Summary: 113
J. Eukaryot. Microbiol., 51(1), 2004 pp. 113118
2004 by the Society of Protozoologists
Actin and Ubiquitin Protein Sequences Support a Cercozoan/Foraminiferan
Ancestry for the Plasmodiophorid Plant Pathogens
Canadian Institute for Advanced Research, Program in Evolutionary Biology, Department of Botany, University of British Columbia,
3529-6270 University Blvd., Vancouver, British Columbia, V6T 1Z4, Canada
ABSTRACT. The plasmodiophorids are a group of eukaryotic intracellular parasites that cause disease in a variety of economically
significant crops. Plasmodiophorids have traditionally been considered fungi but have more recently been suggested to be members of
the Cercozoa, a morphologically diverse group of amoeboid, flagellate, and amoeboflagellate protists. The recognition that Cercozoa
constitute a monophyletic lineage has come from phylogenetic analyses of small subunit ribosomal RNA genes. Protein sequence data
have suggested that the closest relatives of Cercozoa are the Foraminifera. To further test a cercozoan origin for the plasmodiophorids,
we isolated actin genes from Plasmodiophora brassicae, Sorosphaera veronicae, and Spongospora subterranea, and polyubiquitin gene
fragments from P. brassicae and S. subterranea. We also isolated actin genes from the chlorarachniophyte Lotharella globosa. In protein
phylogenies of actin, the plasmodiophorid sequences consistently branch with Cercozoa and Foraminifera, and weakly branch as the
sister group to the foraminiferans. The plasmodiophorid polyubiquitin sequences contain a single amino acid residue insertion at the
functionally important processing point between ubiquitin monomers, the same place in which an otherwise unique insertion exists in
the cercozoan and foraminiferan proteins. Taken together, these results indicate that plasmodiophorids are indeed related to Cercozoa
and Foraminifera, although the relationships amongst these groups remain unresolved.

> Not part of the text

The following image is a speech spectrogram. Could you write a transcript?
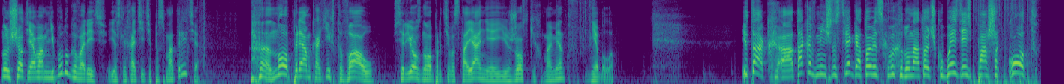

Source: Archibald, John - Department of Biochemistry and Molecular Biology, Dalhousie University
Keeling, Patrick - Department of Botany, University of British Columbia


Collections: Biology and Medicine; Environmental Sciences and Ecology